Dr. J F M Clark
BA (Western Ontario) MA (Toronto), DPhil (Oxon)
Director of the Institute for Environmental History and Lecturer in Modern History.
Dr. Clark’s teaching and research focus on 19th- and 20th-century British history, with special relevance to environment, science, and medicine. Before taking up this position, he was Wellcome Lecturer in the History of Medicine at the University of Kent, Canterbury. His publications focus on the history of natural history, comparative psychology, waste, and environmentalism. He is the author of Bugs and the Victorians(Yale, 2009), and numerous articles; and a co-author of Women and Natural History: Artists, Collectors, Patrons, Scientists(1996). He is currently completing a book on the history of environmentalism.
Tom helped to set up the Scottish Coastal Archaeological and Paleoecological Trust (SCAPE), which operates from the Institute, in 2001. He has an excavation background, and has worked as a field archaeologist in a number of different countries, including Italy, Japan, France and Sri Lanka. He has always been interested in increasing public participation in archaeology and his wide-ranging experience of the different ways that archaeology is practised has helped him to appreciate the numerous and varying approaches advocated to the problems that coastal archaeology presents. Tom also runs the Shorewatch project, which is designed for people interested in the coastal archaeology of Scotland. The project brings together individuals and groups to save information about Scotland’s precious archaeological sites before they are lost to erosion.
BA (Sheffield), MSc (Royal Holloway, University of London)
Joanna is an archaeologist with a research interest in
environmental and geoarchaeology and a professional background in the commercial and curatorial sectors. She has a track record of developing and managing projects that combine high quality archaeological research with a strong emphasis on public participation and engagement and brings this experience to her full time role with SCAPE.
BA (University of Wales, Swansea), MA (University of Birmingham)
Ellie is an archaeologist with a background in commercial archaeology and community archaeology. She has experience of developing and delivering community-focused coastal recording projects, and worked with the Arfordir Coastal Heritage Project in south Wales for the Glamorgan-Gwent Archaeological Trust. Coastal heritage encompasses archaeological sites of all types and periods, and her particular research interests include exploring the interaction between people and coastal landscapes in the past, and the impacts of environmental and anthropogenic change.
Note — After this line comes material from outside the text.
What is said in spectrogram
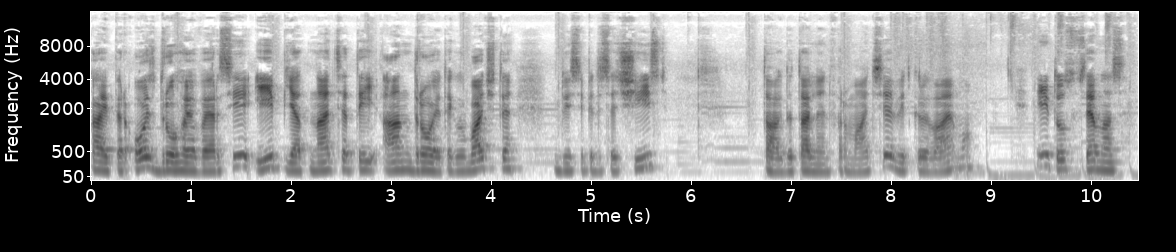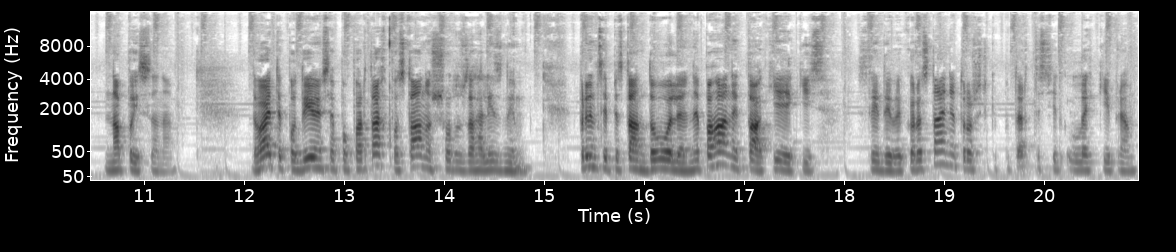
Hyper ось другої версії і 15-й Android. Як ви бачите, 256. Так, детальна інформація. Відкриваємо. І тут все в нас написано. Давайте подивимося по портах, по стану, що тут взагалі з ним. В принципі, стан доволі непоганий. Так, є якісь сліди використання, трошечки потертості, легкі прям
Having started her career in archaeology as a volunteer, Ellie has always been interested in widening opportunities for public participation in archaeology and heritage, and her role with SCAPE involves collaborative working with communities around Scotland to address the loss of heritage to erosion.
BA(Hons) (York), MA, PhD (Warwick) – Senior Lecturer
Dr Easterby-Smith joined St Andrews in 2012, having previously held a Dibner Fellowship in the History of Science at the Huntington Library, California, a Max Weber Fellowship at the European University Institute and an Early Career Fellowship at the Institute of Advanced Study, University of Warwick. She was awarded her PhD at Warwick in 2010. She teaches and researches eighteenth-century cultural and social history, focusing the global connections and transnational links made between France, Britain and the wider world. Her research interests encompass the histories of consumption, collecting and gender in the eighteenth century as well as the history of science and global history.
FRSE, FBA, FSA (Scot), CBE, Historiographer Royal in Scotland
Professor Smout, now retired from teaching, was the founder of the Institute for Environmental History. He is the author of Exploring Environmental History: Selected Essays (2009), Nature Contested: Environmental History in Scotland and Northern England since 1600 (2000), which were the Ford Lectures given at Oxford in 1999; of the British Academy Raleigh Lecture, The Highlands and the Roots of Green Consciousness (1993); and of The Firth of Forth: An Environmental History (2012). He is a co-author of A History of he Native Woodlands of Scotland, 1500-1920 (2007). He is editor or co-editor of seven books on environmental history, of which the most recent is People and Woods in Scotland: A History (2002). From 1991-1997 he was Deputy Chairman of Scottish Natural Heritage (SNH), and he has also served on the Royal Commission on the Ancient and Historical Monuments of Scotland, the Royal Commission on Historical Manuscripts and the Trustees of the National Museums of Scotland.